Japan's benchmark Nikkei 225 edged up 0.5% to finish at 23,850.57. Australia's S&P/ASX 200 rose 0.8% to 6,929.00. South Korea's Kospi gained 0.9% to 2,206.39. Hong Kong's Hang Seng is up 0.2% at 28,607.79, while the Shanghai Composite lost 0.1% to 3,091.48.
On Wall Street, money flowed into riskier investments, such as technology stocks, and trickled out of traditional hiding spots for investors when they’re nervous, such as gold. A measure of fear in the stock market had its largest drop in a week.
The S&P 500 rose 21.65 points, or 0.7%, to 3,274.70 and surpassed its record set last week. The Dow Jones Industrial Average climbed 211.81 points, or 0.7%, to 28,956.90, and the Nasdaq composite rose 74.18, or 0.8%, to 9,203.43. Both also hit records.
Diminishing worries about a U.S.-Iran war put more of the market’s focus on the economy, corporate profits and other inputs that directly affect stock prices.
“The market is in pretty solid shape,” said Matt Hanna, portfolio manager at Summit Global Investments. “We could see some volatility in the beginning of 2020” following a well-worn path of choppy first halves for stocks during presidential election years, “but we don’t see any sort of recession on the horizon.”
Across markets, worries about a recession have faded since last year as central banks cut interest rates and pumped stimulus into the global economy. The United States and China also moved toward an interim deal in their trade war. China confirmed on Thursday that its chief envoy in tariff talks with Washington will visit next week to sign their “Phase 1” trade deal.
“Risk appetite continues to improve as investors judged the U.S.-Iran tensions to not be as concerning as thought while focusing on the upcoming leads including U.S.-China trade and a potential payrolls surprise into the end of week," said Jingyi Pan, market strategist at IG in Singapore.
The spotlight will move next to Friday’s labor report, and economists expect it to show employers added 160,000 jobs last month. They also forecast the unemployment rate to hold at its low level of 3.5%. The numbers are key because a strong job market has been propping up the economy and allowing U.S. households to continue to spend, even as manufacturing weakens due to tariffs and trade wars.
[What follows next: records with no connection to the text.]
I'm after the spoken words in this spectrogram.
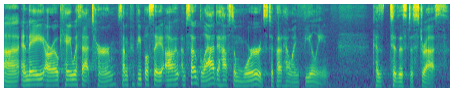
uh, and they are okay with that term. Some people say, oh, I'm so glad to have some words to put how I'm feeling cause, to this distress.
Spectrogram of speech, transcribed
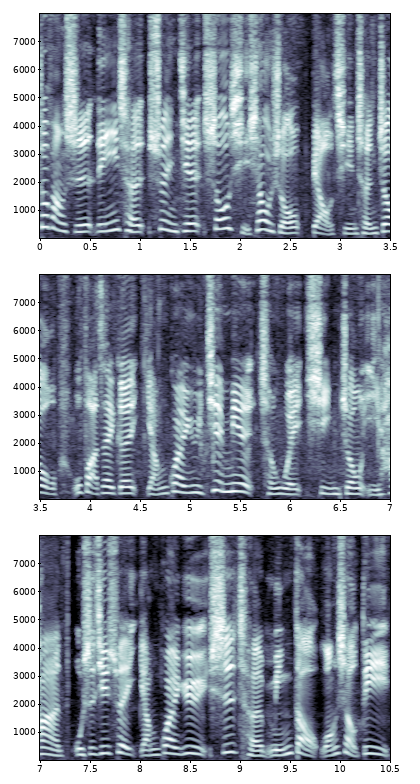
受访时，林依晨瞬间收起笑容，表情沉重，无法再跟杨冠玉见面，成为心中遗憾。五十七岁杨冠玉师承名导王小弟，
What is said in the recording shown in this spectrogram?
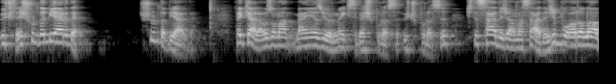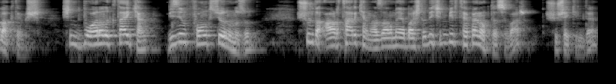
3 de şurada bir yerde. Şurada bir yerde. Pekala o zaman ben yazıyorum eksi 5 burası 3 burası. İşte sadece ama sadece bu aralığa bak demiş. Şimdi bu aralıktayken bizim fonksiyonumuzun şurada artarken azalmaya başladığı için bir tepe noktası var. Şu şekilde.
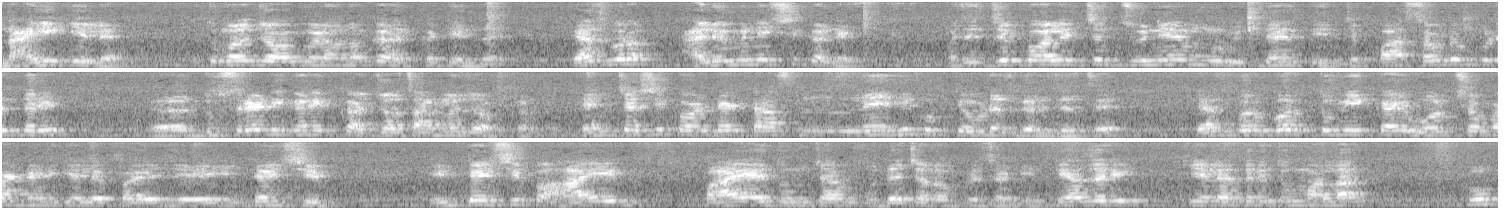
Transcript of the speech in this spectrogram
नाही केल्या तर तुम्हाला जॉब मिळवणं कठीण जाईल. त्याचबरोबर ॲल्युमिनिकशी कनेक्ट म्हणजे जे कॉलेजचे जुने विद्यार्थी जे पास आउट कुठेतरी दुसऱ्या ठिकाणी जॉ चांगला जॉब करतात त्यांच्याशी कॉन्टॅक्ट असणेही खूप तेवढंच गरजेचं. आहे त्याचबरोबर तुम्ही काही वर्कशॉप अटेंड केले पाहिजे इंटर्नशिप इंटर्नशिप हा एक पाय आहे तुमच्या उद्याच्या नोकरीसाठी. त्या जरी केल्या तरी तुम्हाला खूप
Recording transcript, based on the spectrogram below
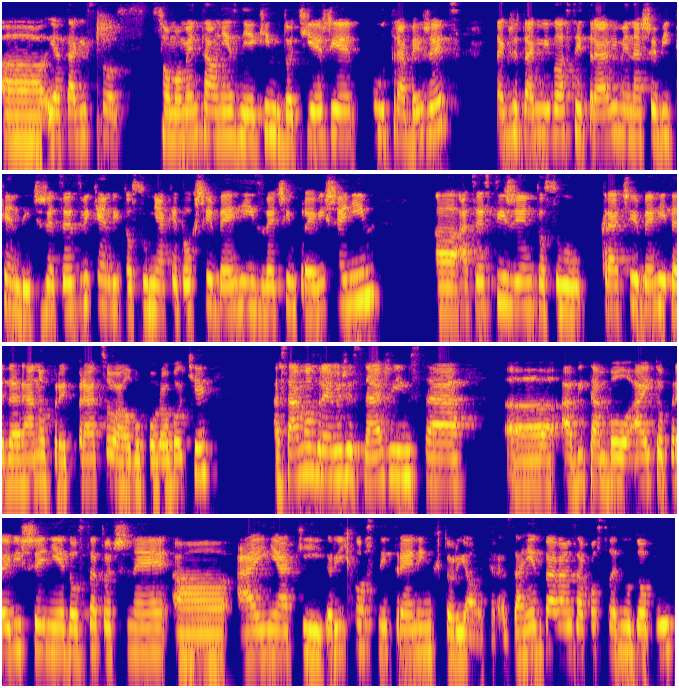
Uh, ja takisto som momentálne s niekým, kto tiež je ultra bežec, takže tak my vlastne trávime naše víkendy. Čiže cez víkendy to sú nejaké dlhšie behy s väčším prevýšením a cez týždeň to sú kratšie behy, teda ráno pred prácou alebo po robote. A samozrejme, že snažím sa aby tam bolo aj to prevýšenie dostatočné, aj nejaký rýchlostný tréning, ktorý ale teraz zanedbávam za poslednú dobu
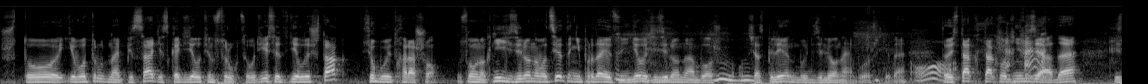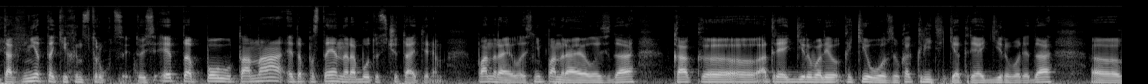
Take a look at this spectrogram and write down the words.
что его трудно описать и сказать, делать инструкцию. Вот если ты делаешь так, все будет хорошо. Условно, книги зеленого цвета не продаются, не делайте зеленую обложку. Вот сейчас Пелевин будет зеленой обложки, да. То есть так, так вот нельзя, да. И так нет таких инструкций. То есть это полутона, это постоянная работа с читателем. Понравилось, не понравилось, да как э, отреагировали, какие отзывы, как критики отреагировали, да, э,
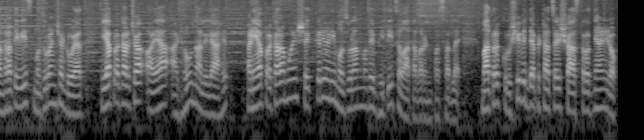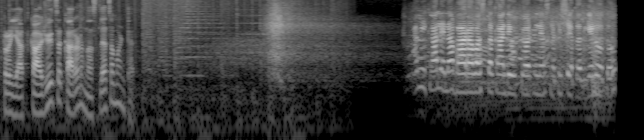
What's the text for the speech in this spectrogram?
पंधरा ते वीस मजुरांच्या डोळ्यात या प्रकारच्या अळ्या आढळून आलेल्या आहेत आणि या प्रकारामुळे शेतकरी आणि मजुरांमध्ये भीतीचं वातावरण पसरलंय. मात्र कृषी विद्यापीठाचे शास्त्रज्ञ आणि डॉक्टर यात काळजीचं कारण नसल्याचं म्हणतात. आम्ही काल आहे ना बारा वाजता कांदे उपटण्यासाठी शेतात गेलो होतो.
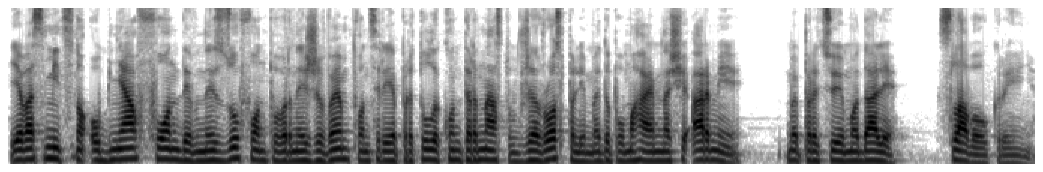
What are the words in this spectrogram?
Я вас міцно обняв. Фонди внизу, фонд Повернись живим, фонд Сергія Притули, контрнаступ вже в розпалі. Ми допомагаємо нашій армії. Ми працюємо далі. Слава Україні!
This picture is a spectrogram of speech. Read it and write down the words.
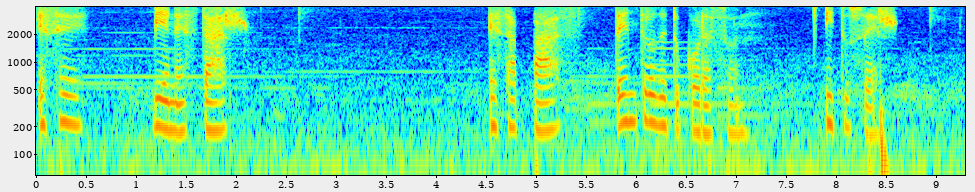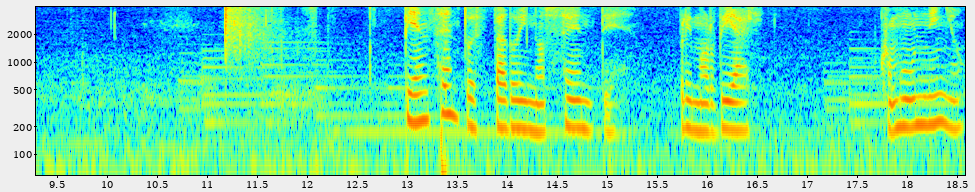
ese bienestar, esa paz dentro de tu corazón y tu ser. Piensa en tu estado inocente, primordial, como un niño.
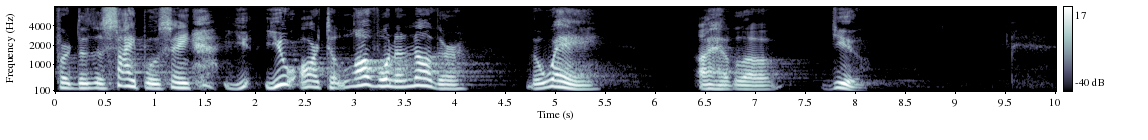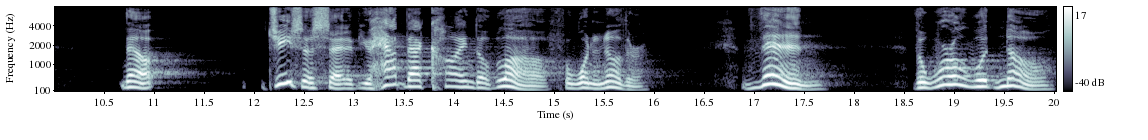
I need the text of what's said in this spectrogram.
for the disciples, saying, You are to love one another the way I have loved you. Now, Jesus said, if you have that kind of love for one another, then the world would know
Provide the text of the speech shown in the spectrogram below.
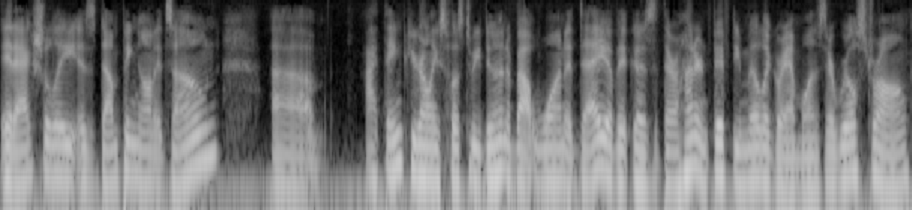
It actually is dumping on its own. Um, I think you're only supposed to be doing about one a day of it because they're 150 milligram ones. They're real strong.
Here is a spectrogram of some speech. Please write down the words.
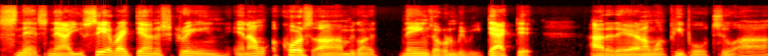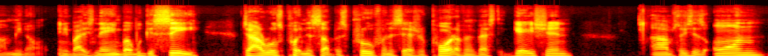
snitch. Now you see it right there on the screen, and I, of course, um, we're gonna names are gonna be redacted out of there. I don't want people to, um, you know, anybody's name, but we can see Ja Rule's putting this up as proof, and it says report of investigation. Um, so he says on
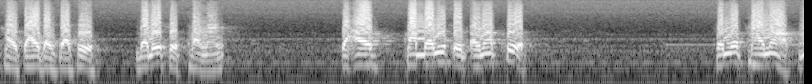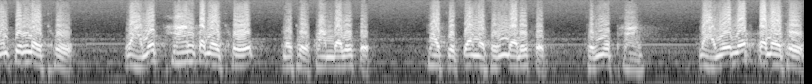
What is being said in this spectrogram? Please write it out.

Benchmark U.S. crude fell 9 cents to $59.47 a barrel. It slipped 5 cents to $59.56 a barrel on Thursday. Brent crude, the international standard, fell 7 cents to $65.30 a barrel.
The dollar rose to 109.57 Japanese yen from 109.36 yen on Thursday. The euro fell to $1.1108 from $1.1114 .